Let’s break the speed barriers
In this age of instant coffee, noodles and gratification, Indian youth are not willing to wait patiently for anything. They’re determined to get what their hearts are set on, even if it means lying to their parents or violating rules
Tn oday’s youth are self-centred, and will do almost anything as long as it benefits them. To top it all, impatience seems to have been woven into their DNA.
“I will beg, borrow or steal to buy something I really want,” the Hindustan Times-MaRs Youth Survey recorded as many as 81.5% respondents as saying. While 68.3% youngsters confessed to doing things their parents would not approve of, as many as 66% confessed to lying to their folks.
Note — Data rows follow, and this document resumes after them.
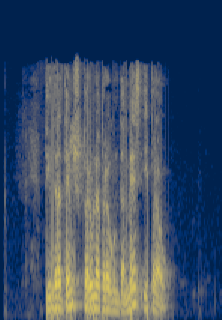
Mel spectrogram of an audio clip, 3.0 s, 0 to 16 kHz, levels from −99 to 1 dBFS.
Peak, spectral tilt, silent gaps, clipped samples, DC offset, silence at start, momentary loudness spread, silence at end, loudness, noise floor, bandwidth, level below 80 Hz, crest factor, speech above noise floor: -2 dBFS; -6 dB/octave; none; under 0.1%; under 0.1%; 0.6 s; 8 LU; 0.75 s; -18 LUFS; -71 dBFS; 8.4 kHz; -42 dBFS; 18 dB; 54 dB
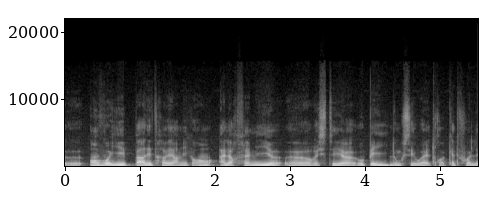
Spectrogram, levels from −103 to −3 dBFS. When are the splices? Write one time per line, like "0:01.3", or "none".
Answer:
0:04.4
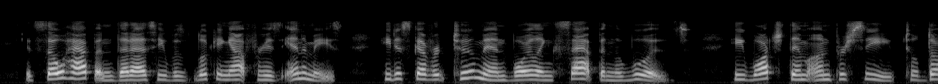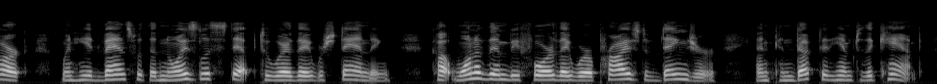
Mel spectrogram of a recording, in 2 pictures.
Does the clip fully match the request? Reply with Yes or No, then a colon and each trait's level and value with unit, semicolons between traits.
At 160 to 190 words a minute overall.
Yes: average, 175 wpm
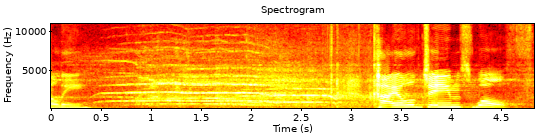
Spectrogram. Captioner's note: audience applauding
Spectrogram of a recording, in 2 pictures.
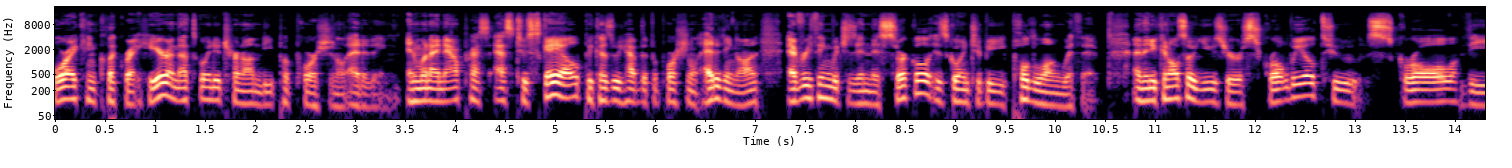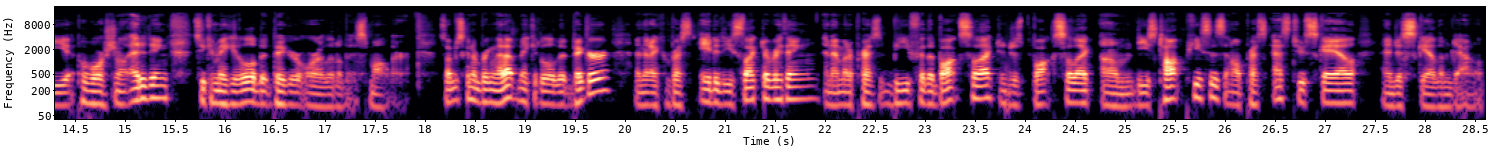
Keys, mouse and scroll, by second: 0.6 o, 1.1 click, 1.6 click, 3.0 middle click, 3.7 middle click, 4.2 s, 18.8-20.6 shift+middle drag, 20.6 a, 23.8 b, 24.2-25.8 shift+middle drag, 25.8 s, 27.2-28.6 middle drag.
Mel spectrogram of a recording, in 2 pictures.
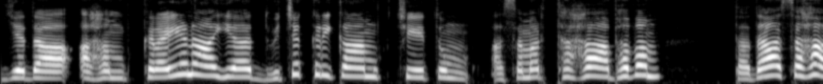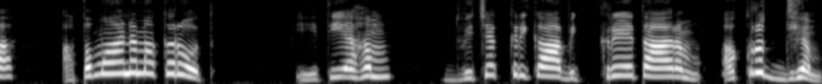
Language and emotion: Sanskrit, angry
Harshita Srivastava, a 22-year-old content writer with InstaOffice, has an explanation for the occasional untruth. “One’s sense of right and wrong should come from within. You lie only when you know you have made a mistake, and don’t want to hurt your parents. What matters is if there is sincere effort on your part to not make the mistake again,” she says.
Nearly 80% of the respondents polled by the Hindustan TimesMaRs Youth Survey said they would do anything to win the approval of their friends. Srivastava, however, was surprised by such an attitude. “If you have to go out of your way to gain the approval of your friends by changing who you are, then it is high time you asked yourself if it’s worth being friends with such people. Seeking anyone’s approval shows lack of self-confidence,” she asserted.
Tanya Jain, a copywriter with Webenza, also could not fathom why people would act fake to fit in a particular group. “It is time we realised that such pretence won’t get us anywhere. We need to learn to accept and love ourselves for who we are,” she said.
Delhi-based psychoanalyst Nilofer Kaul put this trend in perspective. “The desire for peer approval seems to pervade our adolescence and youth. Acting cool and keeping up with the latest fashion improves acceptance in the community. Often, we find ourselves lacking in confidence and not measuring up to societal standards,” she said.
The survey also highlighted the widening generation gap between youngsters and older folk. As many as 75% of the respondents said they wouldn’t care what their parents thought as long as they did what they believed was right.
However, Shubham Saran – the 31-year-old founder of Zorted Solutions Private Limited – said while it was okay to be influenced by Western values, the youth should try to strike a balance between their views and that of their parents. “While the younger lot are adopting a more ‘modern’ outlook due to the advent of technology, they also refuse to consider the fact that their parents have more experience than them,” explained Saran. “I have travelled to more places at my age than they did in their youth, but they will always have an edge in understanding human emotions and situations.”
India’s younger generation is also anything but patient. Over 82% respondents of the survey said they wanted everything – and fast.
“This attitude resonates well with the fact that resources are much easier to access now. The advertisements being aired these days stress on this very fact. One thing that can be highlighted here is Royal Stag’s ‘It’s your life’ commercial, which goes to say that nothing is unachievable. If you have the will, you can etch out huge goals for yourself and push hard to achieve them,” said Saran.